TASK MATERIAL:

[Start of Attachment]

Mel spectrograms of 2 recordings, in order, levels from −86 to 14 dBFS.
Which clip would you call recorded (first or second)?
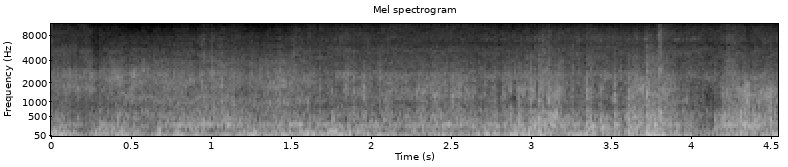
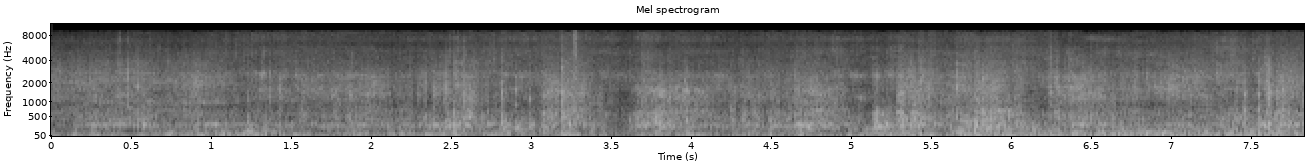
first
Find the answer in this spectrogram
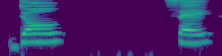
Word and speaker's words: Dolce: Welcome to Soft Girl Era, hosted by LeAnne Dolce, pronounced Dole say, like sweet softness whispered in French.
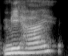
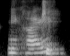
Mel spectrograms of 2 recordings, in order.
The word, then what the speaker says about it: Mihaly: Yeah, Mihai. Mihai. Csikszentmihalyi. Csikszentmihalyi. Mihai, yes. Yes, Thank you. it's very difficult to pronounce it L-Y because it's a one sound.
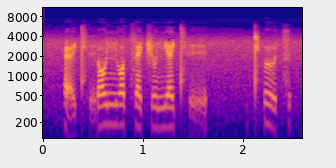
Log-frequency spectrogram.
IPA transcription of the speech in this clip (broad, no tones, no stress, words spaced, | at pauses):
æ̰cʰḛ ɾɔ ɲɔt͡sæ t͡ʃɔɲæcʰḛ | cʰɵt͡s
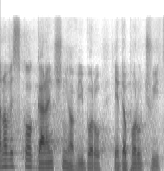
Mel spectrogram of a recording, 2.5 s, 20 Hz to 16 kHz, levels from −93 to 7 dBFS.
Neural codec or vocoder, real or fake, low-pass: codec, 24 kHz, 0.9 kbps, DualCodec; fake; 10.8 kHz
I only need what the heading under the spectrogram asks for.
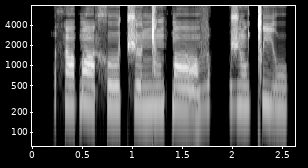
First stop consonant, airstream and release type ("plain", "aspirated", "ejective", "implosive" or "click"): implosive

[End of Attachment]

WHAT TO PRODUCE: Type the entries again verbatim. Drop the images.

WRITTEN SOLUTION:
Mel spectrograms of 2 recordings, in order, levels from −86 to 14 dBFS.
Which clip would you call recorded (first or second)?
first
Find the answer in this spectrogram
Word and speaker's words: Dolce: Welcome to Soft Girl Era, hosted by LeAnne Dolce, pronounced Dole say, like sweet softness whispered in French.
Mel spectrograms of 2 recordings, in order.
The word, then what the speaker says about it: Mihaly: Yeah, Mihai. Mihai. Csikszentmihalyi. Csikszentmihalyi. Mihai, yes. Yes, Thank you. it's very difficult to pronounce it L-Y because it's a one sound.
Log-frequency spectrogram.
IPA transcription of the speech in this clip (broad, no tones, no stress, words spaced, | at pauses):
æ̰cʰḛ ɾɔ ɲɔt͡sæ t͡ʃɔɲæcʰḛ | cʰɵt͡s
Mel spectrogram of a recording, 2.5 s, 20 Hz to 16 kHz, levels from −93 to 7 dBFS.
Neural codec or vocoder, real or fake, low-pass: codec, 24 kHz, 0.9 kbps, DualCodec; fake; 10.8 kHz
I only need what the heading under the spectrogram asks for.
First stop consonant, airstream and release type ("plain", "aspirated", "ejective", "implosive" or "click"): implosive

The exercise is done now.